Farmers Demand Answers From Failing Chard PR Lobby
WI (CHN): According to a recently published Gallop Survey, confusion
about Swiss Chard has now reached the highest level since the Reagan
Administration when it was presumed that exotic vegetable awareness
would simply trickle down to the masses.
gallop poll also indicated that 22% of Americans regularly mistake the
leafy vegetable for 'Swiss Chode' when reading about it in cookbooks or
Swiss Chard farmers blame the new findings and
also other historic mistakes directly on the Chard Horticulture
Establishment & Eating Society Emissary or C.H.E.E.S.E. who
recently designated 'National Swiss Chard Awareness Week' the same week
as the International Cheese Clubs 'All things Swiss' Parade and Dinner
Dance in Chippewa County Wisconsin.

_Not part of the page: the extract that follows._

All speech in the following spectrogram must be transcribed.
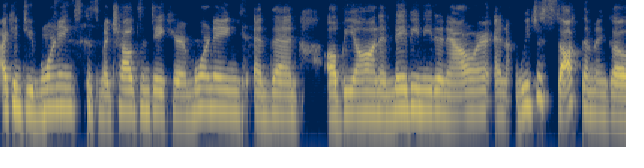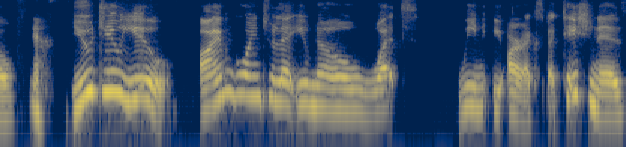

"We have very few
recognizable products that bare our proud name" admits Swiss alphorn
blower Johannes Bjorg. He continued, "Swiss Miss Hot Chocolate has been
a thorn in our side for decades and as you know Swiss Army knives have

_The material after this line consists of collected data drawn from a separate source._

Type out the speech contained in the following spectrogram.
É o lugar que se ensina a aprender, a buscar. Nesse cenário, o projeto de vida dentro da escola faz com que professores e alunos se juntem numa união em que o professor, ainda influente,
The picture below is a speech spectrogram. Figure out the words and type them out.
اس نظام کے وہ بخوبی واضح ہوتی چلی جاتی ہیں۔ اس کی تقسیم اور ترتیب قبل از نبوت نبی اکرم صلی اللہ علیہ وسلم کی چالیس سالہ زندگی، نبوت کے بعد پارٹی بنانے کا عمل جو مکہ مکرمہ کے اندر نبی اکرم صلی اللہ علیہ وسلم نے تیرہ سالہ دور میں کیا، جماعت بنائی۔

the been the butt of most cutlery jokes for over 100 years". Bjorg's
frustration was well founded considering a rash of bad luck and missed
opportunity throughout Chard history; the following chart was
commissioned to identify the largest problems (click to enlarge):
historians believe that the biggest blow to the 'Sea beet' descendant
was the 1931 decision by Warner Brothers animators to have Popeye eat a
can of spinach instead of the originally scripted cans of Swiss Chard.
According to C.H.E.E.S.E. President Dirk Dairyman the deep pockets of
'Big Spinach' were "far too powerful" for our product to compete with.
experts now believe that most Americans have been mistakenly using
Swiss Cheese instead of chard in a host of recipes. "At the turn of the
century grilled Swiss Chard sandwiches were all the rage," said food
historian Jacques LeParee. He continued, "America's youth today
wouldn't know what to do with a chard sandwich if it jumped up and bit
them... although I think they would try to smoke it".
poll may well have punctuated the public relations failure of the Chard
lobby. In so doing it seems to also indicate a larger problem with American
culinary consumers who seem to misidentify many common foods. An
astounding 88% of all single men are found to believe that steel cut
oats are a type of structural lumber and nearly 40% thought that
pumpkin spice was a female musician.